Tree allometry describes the relationships between tree biometric variables, such as tree diameter, height and crown width. Understanding of these relationships helps urban foresters to assess many of the economic and ecological benefits (e.g. carbon storage, rainwater interception and regulation of temperatures) provided by trees, such as through the use of the urban forest management […]

Other Research


Mapping and valuing the UK’s Urban Forest

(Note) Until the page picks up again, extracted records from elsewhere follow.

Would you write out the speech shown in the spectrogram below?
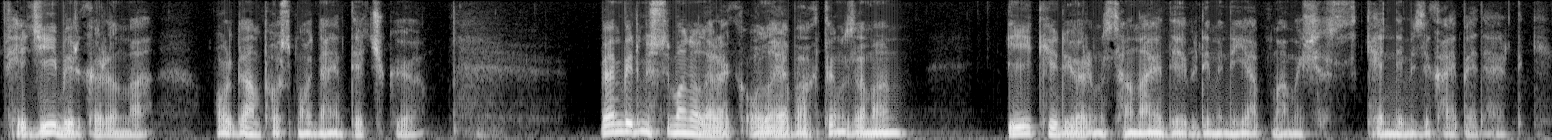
feci bir kırılma. Oradan postmodernite çıkıyor. Ben bir Müslüman olarak olaya baktığım zaman iyi ki diyorum sanayi devrimini yapmamışız. Kendimizi kaybederdik.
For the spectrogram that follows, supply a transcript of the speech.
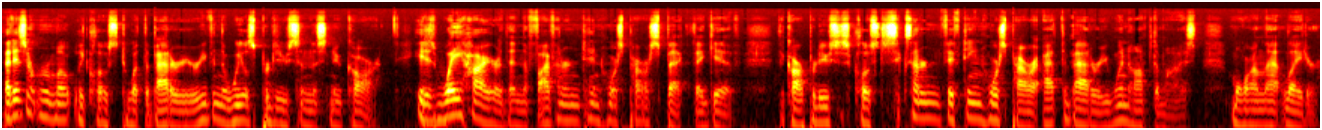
That isn't remotely close to what the battery or even the wheels produce in this new car. It is way higher than the 510 horsepower spec they give. The car produces close to 615 horsepower at the battery when optimized. More on that later.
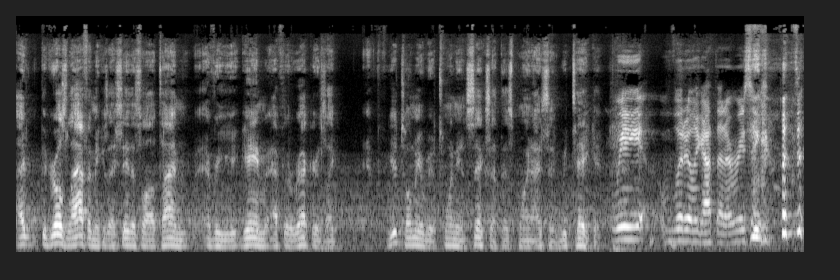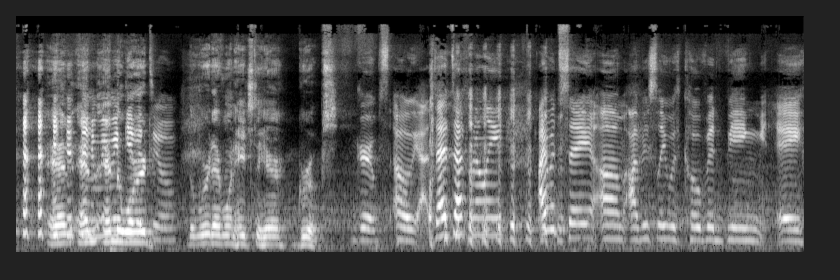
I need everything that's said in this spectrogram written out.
I, the girls laugh at me because I say this all the time every game after the records. Like, you told me we were 20 and 6 at this point, I said, we take it. We literally got that every single time. And, and, we and the would give it word, the word everyone hates to hear, groups. groups. Oh yeah, that definitely. I would say, um, obviously, with COVID being a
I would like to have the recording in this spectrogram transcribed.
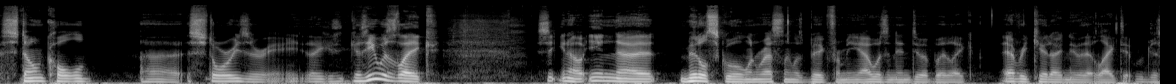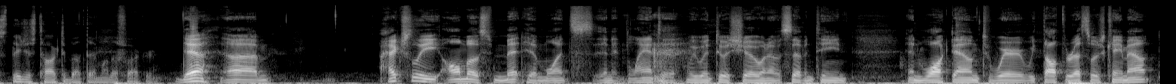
Stone Cold uh, stories or because he was like, see, you know, in uh, middle school when wrestling was big for me, I wasn't into it, but like every kid I knew that liked it would just they just talked about that motherfucker. yeah. Um, I actually almost met him once in Atlanta. We went to a show when I was 17 and walked down to where we thought the wrestlers came out.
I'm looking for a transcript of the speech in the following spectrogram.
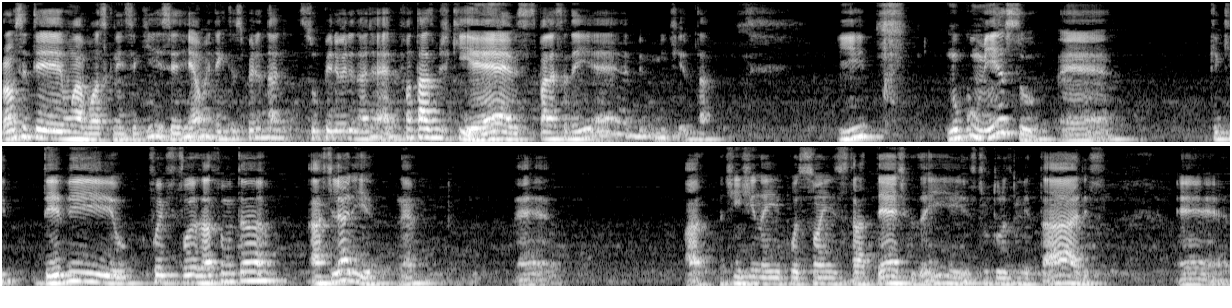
para você ter um que nem esse aqui, você realmente tem que ter superioridade, superioridade aérea. Fantasma de Kiev, essas palhaçadas aí é mentira, tá? E no começo, é, que, que teve, foi, foi usado foi muita artilharia, né? É, atingindo aí posições estratégicas aí, estruturas militares. É,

Developing a UK calibrated version of the i-Tree Eco model.
Supporting the initiation, delivery and reporting of i-Tree Eco and i-Tree Canopy projects.
Developing the Treezilla website through the ViTAL project.
Resilience of urban forests

Using existing datasets to inform on the extent and composition of urban forests.
Comparing the spatial configuration of urban forests and risks.
The role of trees and greenspaces in urban climate regulation

Using experimental data to create models of urban cooling by trees.

Peer reviewed journal articles

Doick, K.J., Davies, H.J., Moss, J., Coventry, R., Handley, P., Vaz Monteiro, M., Rogers, K. and Simpkin, P. (2017). The Canopy Cover of England’s Towns and Cities: baselining and setting targets to improve human health and well-being. Conference Proceedings of TPBEIII. Urban Trees Research Conference. 5-6th April 2017. Institute of Chartered Foresters, Edinburgh. (In Press).

Rogers, K. Handley, P. (2017) Plymouth Policy Area Tree Canopy Cover Assessment. Treeconomics, Exeter. 55 pp.

Goodenough, J., Handley, P., Rogers, K. and Simpkin, P. (2016). Canopy Cover Assessment and Recommendations for Wycombe District. A report by Treeconomics and Forest Research to Wycombe District Council. 41 pp.

Vaz Monteiro, M., Doick, K.J., Handley, P. (2016). Allometric relationships for urban trees in Great Britain. Urban Forestry and Urban Greening. 19, 223–236.

Vaz Monteiro, M., Doick, K.J., Handley andP., Peace, A. (2016). The impact of greenspace size on the extent of local nocturnal air temperature cooling in London. Urban Forestry and Urban Greening 16, 160–169.

Watts, K. and Handley, P. (2010). Developing a functional connectivity indicator to detect change in fragmented landscapes. Ecological Indicators 10, 552-557.

Watts, K., Eycott A.E., Handley P., Ray D., Humphrey, J.W. and Quine, C.P. (2010), Targeting and evaluating biodiversity conservation action within fragmented landscapes: an approach based on generic focal species and least-cost networks. Landscape Ecology Vol.25, No. 9, 1305-1318.

Watts, K., Handley, P. and Scholefield, P. (2008) Habitat Connectivity–Developing an indicator for UK and country level reporting. Phase 1 Pilot Study contract report to Defra.